“The excavation site that forms the stage of “Pfostenloch”, Daniela Heller’s final project at the Kunsthochschule Kassel, is described realistically and credibly…The dialogues are of captivating naturalness, and just as unaffectedly and with subtle humor Heller portrays the small tensions and intrigues, power games and jealousies, dreams and disillusionments, and realizes her play with a fitting, light and caricaturing stroke.”
- Who’s the Scatman?, Jeff Chi (Zwerchfell)A focus on the life of real life figure John Larkin, aka Scatman John.
“Writer and illustrator Jeff Chi, who describes himself as a friend of straightforward implementations without a lot of frills and spectacle, has created a worthy monument to John Larkin with his graphic novel debut.”
Lisa und Lio 1: Das Mädchen und der Alien-Fuchs [tr. ‘Lisa and Lio 1: The Girl and the Alien Fox’], Daniela Schreiter (Panini Comics)
Selected by the audience. The DeepL translated synopsis of the book:

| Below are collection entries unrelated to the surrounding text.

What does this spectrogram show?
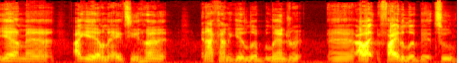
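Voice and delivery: plain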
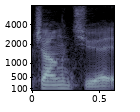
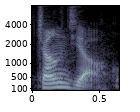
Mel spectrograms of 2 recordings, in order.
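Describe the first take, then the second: First: The second syllable is said as 'jue'. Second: The second syllable is said as 'jiao'. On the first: This is the older reading of the character. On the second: This is the usual modern reading of the name.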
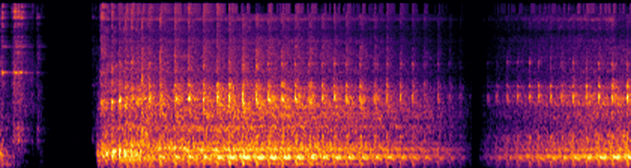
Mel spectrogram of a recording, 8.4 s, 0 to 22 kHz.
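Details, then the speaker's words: Husqvarna 572XP AutoTune chainsaw with good compression; fast, steady buzzing that holds high revs and never settles to idle. Stuck high idle, cause suspected as carburetor/solenoid or bottom-end air leak such as PTO-side bearing, not confirmed. "So anyway, let me get this thing fired up so you can hear what a high idle sounds like on a 572 auto tuner."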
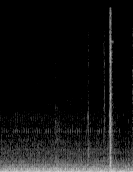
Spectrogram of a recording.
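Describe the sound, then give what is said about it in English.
A car engine runs at a low, steady idle as the vehicle pulls in to park by the Lincoln Memorial, a constant rumble broken by a couple of brief, sharp clicks near the end. No one speaks. “Now park by the Lincoln Memorial.”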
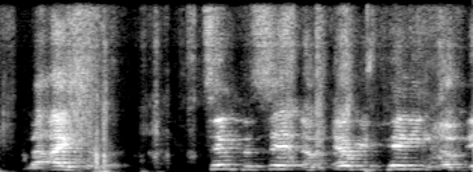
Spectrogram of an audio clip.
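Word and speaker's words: מַעֲשֵׂר: It means tenth in Hebrew, and it's pronounced Ma'ashara.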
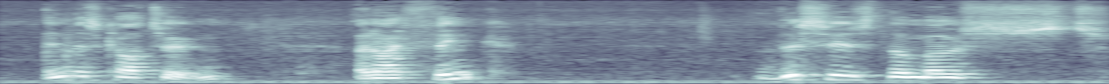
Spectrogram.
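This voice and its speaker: Over noticeable background noise, a man with an English accent speaks very slowly at a fairly high pitch, his voice making very wide pitch swings. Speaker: former navy scientist. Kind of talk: interview.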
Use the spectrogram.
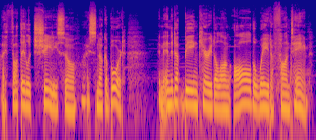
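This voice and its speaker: A gravelly, inquisitive sleuth. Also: male voice, fairly high pitch, steady tone, normal speed, soft background music. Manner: thoughtful, inquisitive inner monologue. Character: shrewd young man investigating smugglers. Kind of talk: game narration and monologue.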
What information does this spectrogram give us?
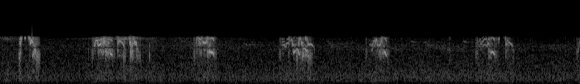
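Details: Black Stork chicks, three days old, recorded in Estonia in 2012, give loud clustered squeaky peeps in bursts roughly every second, each burst a quick run of several high notes, with a soft steady hiss between.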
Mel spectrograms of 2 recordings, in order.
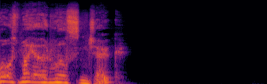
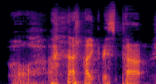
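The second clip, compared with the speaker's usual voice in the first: ordinary delivery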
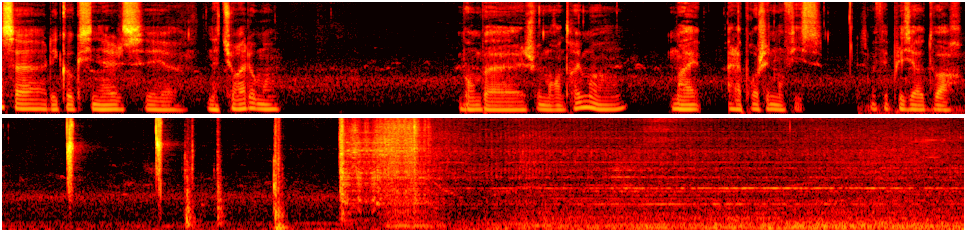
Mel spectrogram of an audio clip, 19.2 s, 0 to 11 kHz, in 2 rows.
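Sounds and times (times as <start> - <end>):
speech: 0.0 - 2.9, 4.6 - 9.7
car doors clicking and thumping: 11.4 - 12.6
car engine cranking, starting and running: 11.5 - 19.2.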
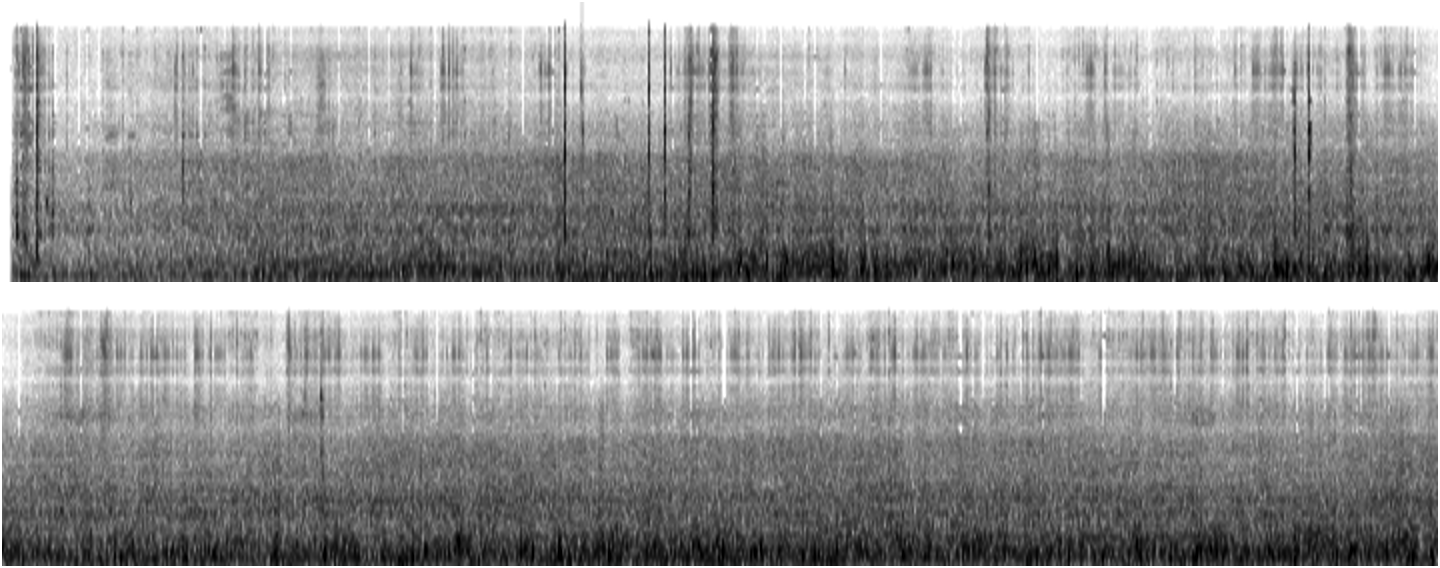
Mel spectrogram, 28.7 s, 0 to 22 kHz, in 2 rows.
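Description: Wind rushing over a bicycle-mounted camera's microphone mixed with passing car traffic, growing louder over the first several seconds as the bike speeds up from walking pace to about 30 km/h, then holding steady. A few sharp clicks come through in the first half.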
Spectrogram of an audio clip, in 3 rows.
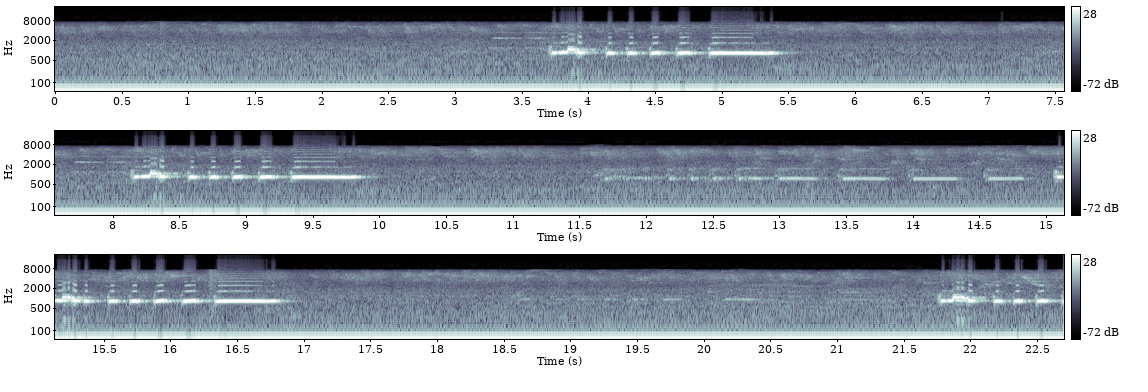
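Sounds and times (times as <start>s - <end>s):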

“Lisa and her mother have just moved to Finkenstadt and so a new adventure begins for the little girl. On the way to her new school, she meets Lio, a living interstellar organism that was left behind on Earth and henceforth becomes her companion. After Schattenspringer and The Adventures of Autistic-Hero-Girl, Daniela Schreiter’s Lisa & Lio is a lovingly designed graphic novel about everyday life with autism.”
Best German-Speaking Comics Artist – Birgit Weyhe
“The way Birgit Weyhe draws birds alone is an art in itself: some soar into the air as if they were the embodiment of freedom. Others cower on the ground as if they had not yet discovered their potential. And still others are so tattered and torn that it is clear: violence has been done to this being.
“Metaphors like these make Birgit Weyhe’s comics tremendously dense. And they are always human. Because Birgit Weyhe is interested in what drives people, how they became what they are – no matter what culture they come from, what color their skin is or how old they are. This is unique in the German comic landscape.”
You can check out Birgit Weyhe’s website here.
Special Jury Award – Alexander Braun
“…Alexander Braun does not legitimize comics by comparing them to the fine arts, but shows them as equals among the arts.
“…He is a visual artist, art historian, comics collector. And he is tremendously meticulous when it comes to exploring the history of comics in all its facets. In this way, he repeatedly produces standard works – and was the only German to win the prestigious Eisner Award for them twice.
“…Alexander Braun is a great analyst, who in his books and exhibitions repeatedly shows how life circumstances, personality and work are connected. In this way, he writes authoritative works of comic history and opens up new perspectives on cultural history that are relevant and perceived far beyond the comic scene.”
Lifetime Achievement Award – Naoki Urasawa
“Naoki Urasawa’s bibliography reads like a list of the best, most racy and successful manga epics of the last decades…
“…[A] gifted storyteller who likes to base his stories on relevant social, political and contemporary issues and always adds historical speculation and a fantastic, supernatural layer over the realistic foundation.
“…The pace of his stories is almost breathlessly fast, the dramaturgy compelling and dynamic, and the plots contain virtuosic and surprising breaks and twists. His stories are each several thousand pages long, combine entertainment and complexity, popularity and substance of the highest quality. Reading his epics is always a sly and thrilling pleasure.”